**Dataset excerpts**
-----
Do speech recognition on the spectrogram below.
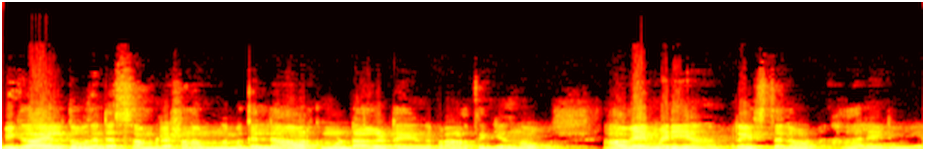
മികായൽ ദൂതന്റെ സംരക്ഷണം നമുക്ക് എല്ലാവർക്കും ഉണ്ടാകട്ടെ എന്ന് പ്രാർത്ഥിക്കുന്നു. ആവേ മരിയ. പ്രൈസ്തലോട്ട് ഹാലേലൂയ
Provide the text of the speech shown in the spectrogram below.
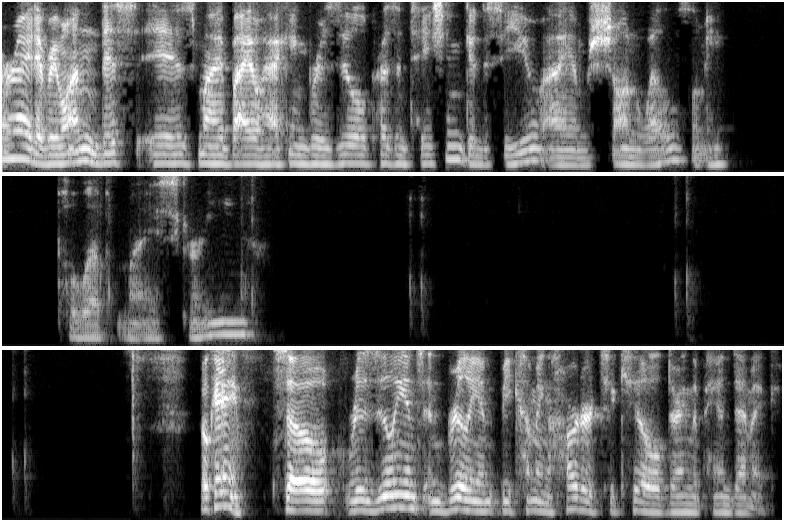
All right, everyone. This is my Biohacking Brazil presentation. Good to see you. I am Shawn Wells. Let me pull up my screen. Okay, so resilient and brilliant becoming harder to kill during the pandemic.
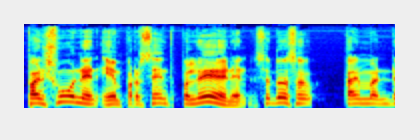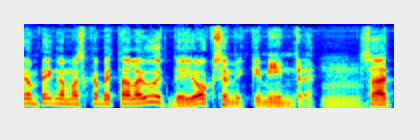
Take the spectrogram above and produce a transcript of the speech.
pensionen är en procent på lönen, så då så kan man, de pengar man ska betala ut blir ju också mycket mindre. Mm. Så att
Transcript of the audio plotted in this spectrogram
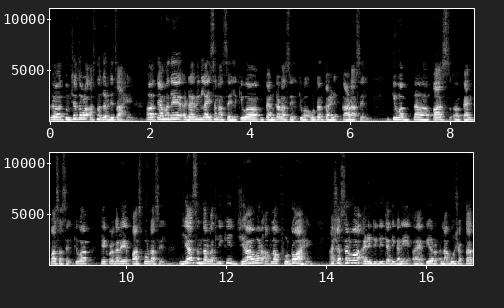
तुमच्याजवळ असणं गरजेचं आहे. त्यामध्ये ड्रायव्हिंग लायसन असेल किंवा पॅन कार्ड असेल किंवा वोटर कार्ड कार्ड असेल किंवा पास बँक पास असेल किंवा एक प्रकारे पासपोर्ट असेल या संदर्भातली की ज्यावर आपला फोटो आहे अशा सर्व आयडेंटिटी त्या ठिकाणी ॲपियर लागू शकतात.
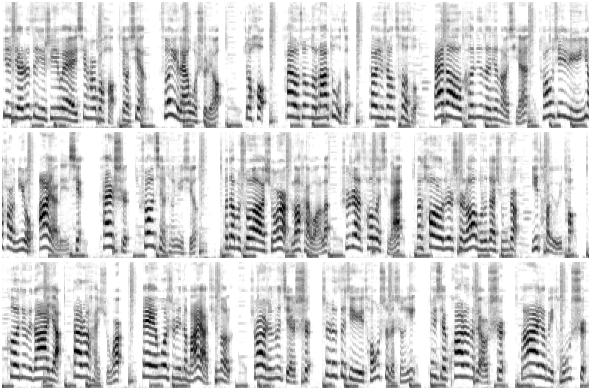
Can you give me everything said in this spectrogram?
并解释自己是因为信号不好掉线了，所以来卧室聊。之后他又装作拉肚子要去上厕所，来到客厅的电脑前，重新与一号女友阿雅连线，开始双线程运行。不得不说，熊二老海王了，实战操作起来那套路真是老母猪戴胸罩，一套又一套。客厅里的阿雅大声喊熊二，被卧室里的玛雅听到了。熊二只能解释这是自己同事的声音，并且夸张的表示玛雅要比同事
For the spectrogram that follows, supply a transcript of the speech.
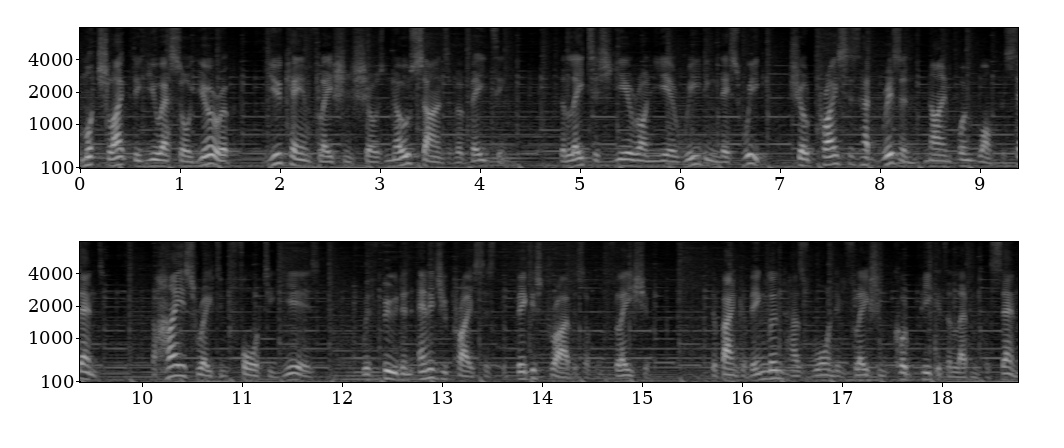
Much like the US or Europe, UK inflation shows no signs of abating. The latest year on year reading this week showed prices had risen 9.1%, the highest rate in 40 years, with food and energy prices the biggest drivers of inflation. The Bank of England has warned inflation could peak at 11%.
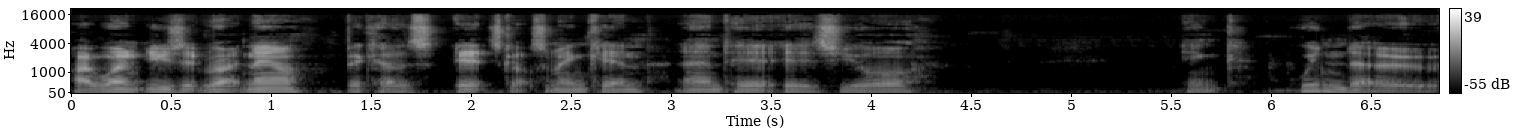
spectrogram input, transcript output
I won't use it right now because it's got some ink in and here is your ink window.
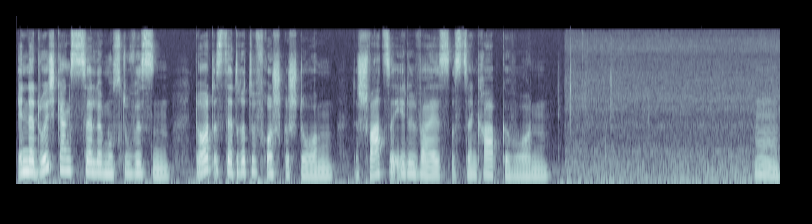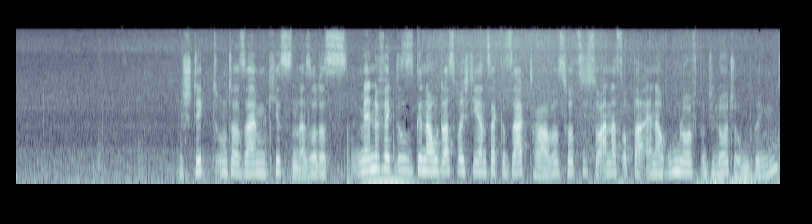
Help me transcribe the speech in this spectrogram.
In der Durchgangszelle musst du wissen, dort ist der dritte Frosch gestorben. Das schwarze Edelweiß ist sein Grab geworden. Er stickt unter seinem Kissen. Also das, im Endeffekt ist es genau das, was ich die ganze Zeit gesagt habe. Es hört sich so an, als ob da einer rumläuft und die Leute umbringt.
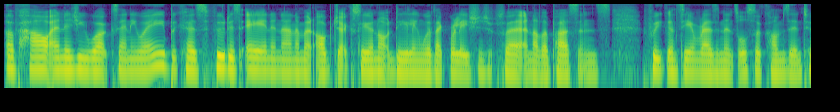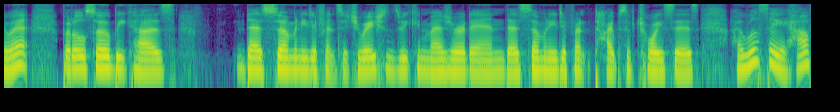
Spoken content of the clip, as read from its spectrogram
of how energy works anyway, because food is a an inanimate object. So you're not dealing with like relationships where another person's frequency and resonance also comes into it, but also because there's so many different situations we can measure it in there's so many different types of choices i will say how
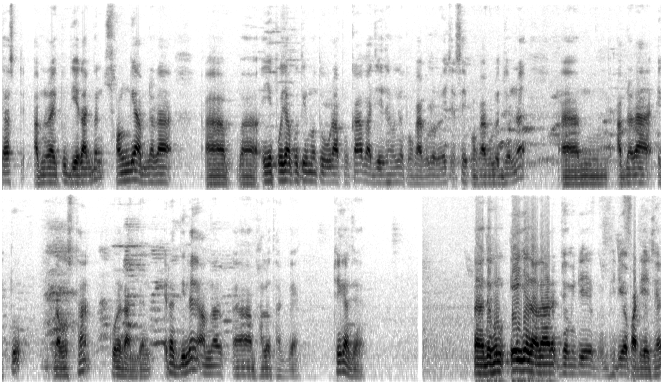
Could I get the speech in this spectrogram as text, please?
জাস্ট আপনারা একটু দিয়ে রাখবেন। সঙ্গে আপনারা এই প্রজাপতির মতো ওরা পোকা বা যে ধরনের পোকাগুলো রয়েছে, সেই পোকাগুলোর জন্য আপনারা একটু ব্যবস্থা করে রাখবেন। এটা দিলে আপনার ভালো থাকবে। ঠিক আছে? দেখুন, এই যে দাদার জমিটি ভিডিও পাঠিয়েছেন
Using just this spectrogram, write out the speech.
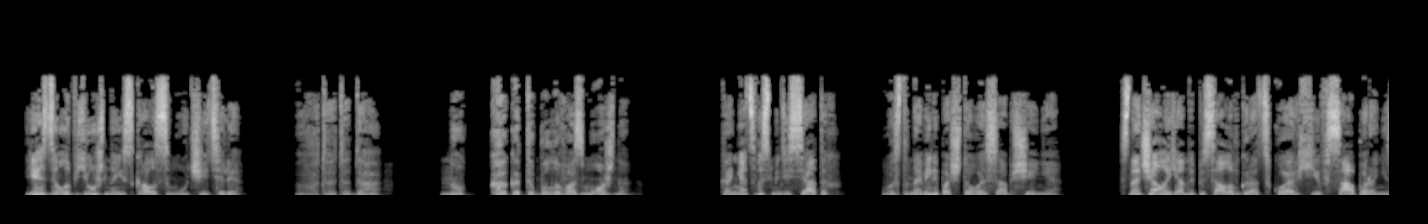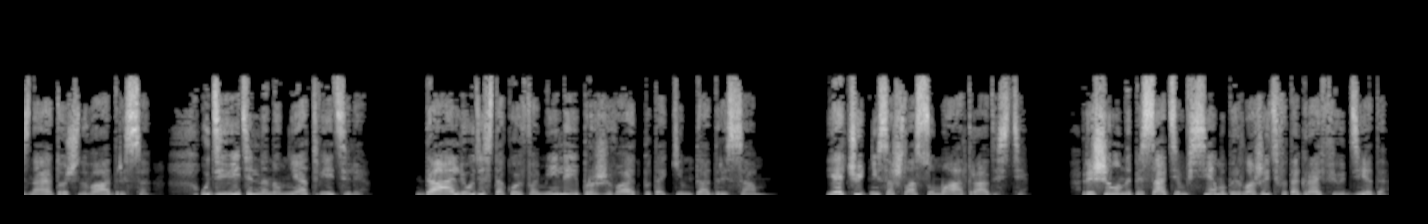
Ездила в Южное, искала самоучителя. Вот это да! Но как это было возможно? Конец восьмидесятых. Восстановили почтовое сообщение. Сначала я написала в городской архив Сапора, не зная точного адреса. Удивительно, но мне ответили. Да, люди с такой фамилией проживают по таким-то адресам. Я чуть не сошла с ума от радости. Решила написать им всем и приложить фотографию деда.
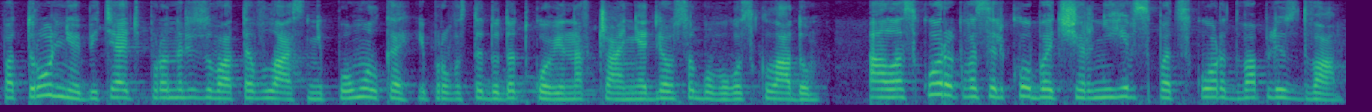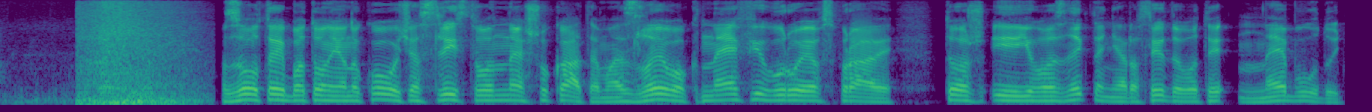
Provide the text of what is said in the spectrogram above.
Патрульні обіцяють проаналізувати власні помилки і провести додаткові навчання для особового складу. Алла Скорик, Василь Кобець, Чернігів, спецкор 2+,2. Золотий батон Януковича слідство не шукатиме. Зливок не фігурує в справі. Тож і його зникнення розслідувати не будуть.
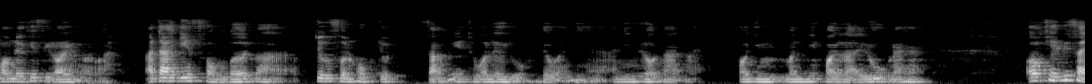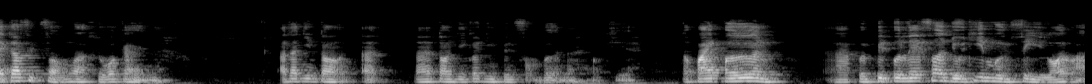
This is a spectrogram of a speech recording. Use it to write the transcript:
ความเร็วแค่สี่ร้อยอย่างน้อยว่ะอาจารย์ยิงสองเบิร์ดว่าจุดส่วนหกจุดสามวิถือว่าเร็วอยู่เร็วว่าอันนี้นะอันนี้โหลดนาหน่อยเพราะยิงมันยิงปล่อยหลายลูกนะฮะโอเคพี่ใส่เก้าสิบสองว่ะถือว่าไกลนะอาจารย์ยิงตอนอะนะตอนยิงก็ยิงเป็นสองเบิร์ดนะโอเค ต่อไปปืน อ่าปืนปิดปืนเลเซอร์อยู่ที่หมื่นสี่ร้อยบา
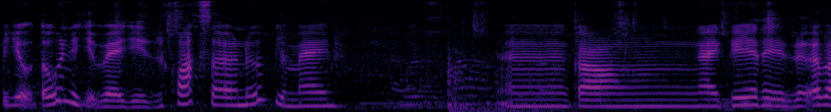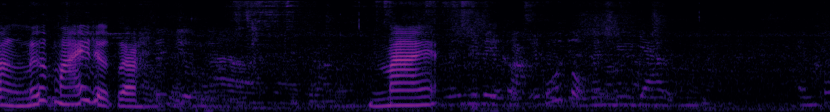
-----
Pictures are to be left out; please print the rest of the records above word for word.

**Task answer**
Do speech recognition on the spectrogram below.
മികായൽ ദൂതന്റെ സംരക്ഷണം നമുക്ക് എല്ലാവർക്കും ഉണ്ടാകട്ടെ എന്ന് പ്രാർത്ഥിക്കുന്നു. ആവേ മരിയ. പ്രൈസ്തലോട്ട് ഹാലേലൂയ
Provide the text of the speech shown in the spectrogram below.
All right, everyone. This is my Biohacking Brazil presentation. Good to see you. I am Shawn Wells. Let me pull up my screen. Okay, so resilient and brilliant becoming harder to kill during the pandemic.
Take the spectrogram above and produce a transcript of the speech.
pensionen är en procent på lönen, så då så kan man, de pengar man ska betala ut blir ju också mycket mindre. Mm. Så att
Transcript of the audio plotted in this spectrogram
तुमच्याजवळ असणं गरजेचं आहे. त्यामध्ये ड्रायव्हिंग लायसन असेल किंवा पॅन कार्ड असेल किंवा वोटर कार्ड कार्ड असेल किंवा पास बँक पास असेल किंवा एक प्रकारे पासपोर्ट असेल या संदर्भातली की ज्यावर आपला फोटो आहे अशा सर्व आयडेंटिटी त्या ठिकाणी ॲपियर लागू शकतात.
Can you give me everything said in this spectrogram?
并解释自己是因为信号不好掉线了，所以来卧室聊。之后他又装作拉肚子要去上厕所，来到客厅的电脑前，重新与一号女友阿雅连线，开始双线程运行。不得不说，熊二老海王了，实战操作起来那套路真是老母猪戴胸罩，一套又一套。客厅里的阿雅大声喊熊二，被卧室里的玛雅听到了。熊二只能解释这是自己同事的声音，并且夸张的表示玛雅要比同事
For the spectrogram that follows, supply a transcript of the speech.
Much like the US or Europe, UK inflation shows no signs of abating. The latest year on year reading this week showed prices had risen 9.1%, the highest rate in 40 years, with food and energy prices the biggest drivers of inflation. The Bank of England has warned inflation could peak at 11%.
spectrogram input, transcript output
I won't use it right now because it's got some ink in and here is your ink window.
Help me transcribe the speech in this spectrogram.
In der Durchgangszelle musst du wissen, dort ist der dritte Frosch gestorben. Das schwarze Edelweiß ist sein Grab geworden. Er stickt unter seinem Kissen. Also das, im Endeffekt ist es genau das, was ich die ganze Zeit gesagt habe. Es hört sich so an, als ob da einer rumläuft und die Leute umbringt.
Spoken content of the clip, as read from its spectrogram
of how energy works anyway, because food is a an inanimate object. So you're not dealing with like relationships where another person's frequency and resonance also comes into it, but also because there's so many different situations we can measure it in there's so many different types of choices i will say how
Could I get the speech in this spectrogram as text, please?
জাস্ট আপনারা একটু দিয়ে রাখবেন। সঙ্গে আপনারা এই প্রজাপতির মতো ওরা পোকা বা যে ধরনের পোকাগুলো রয়েছে, সেই পোকাগুলোর জন্য আপনারা একটু ব্যবস্থা করে রাখবেন। এটা দিলে আপনার ভালো থাকবে। ঠিক আছে? দেখুন, এই যে দাদার জমিটি ভিডিও পাঠিয়েছেন
Using just this spectrogram, write out the speech.
Ездила в Южное, искала самоучителя. Вот это да! Но как это было возможно? Конец восьмидесятых. Восстановили почтовое сообщение. Сначала я написала в городской архив Сапора, не зная точного адреса. Удивительно, но мне ответили. Да, люди с такой фамилией проживают по таким-то адресам. Я чуть не сошла с ума от радости. Решила написать им всем и приложить фотографию деда.
Provide the text of what is said in the spectrogram above.
Патрульні обіцяють проаналізувати власні помилки і провести додаткові навчання для особового складу. Алла Скорик, Василь Кобець, Чернігів, спецкор 2+,2. Золотий батон Януковича слідство не шукатиме. Зливок не фігурує в справі. Тож і його зникнення розслідувати не будуть.
This is a spectrogram of a speech recording. Use it to write the transcript:
ความเร็วแค่สี่ร้อยอย่างน้อยว่ะอาจารย์ยิงสองเบิร์ดว่าจุดส่วนหกจุดสามวิถือว่าเร็วอยู่เร็วว่าอันนี้นะอันนี้โหลดนาหน่อยเพราะยิงมันยิงปล่อยหลายลูกนะฮะโอเคพี่ใส่เก้าสิบสองว่ะถือว่าไกลนะอาจารย์ยิงตอนอะนะตอนยิงก็ยิงเป็นสองเบิร์ดนะโอเค ต่อไปปืน อ่าปืนปิดปืนเลเซอร์อยู่ที่หมื่นสี่ร้อยบา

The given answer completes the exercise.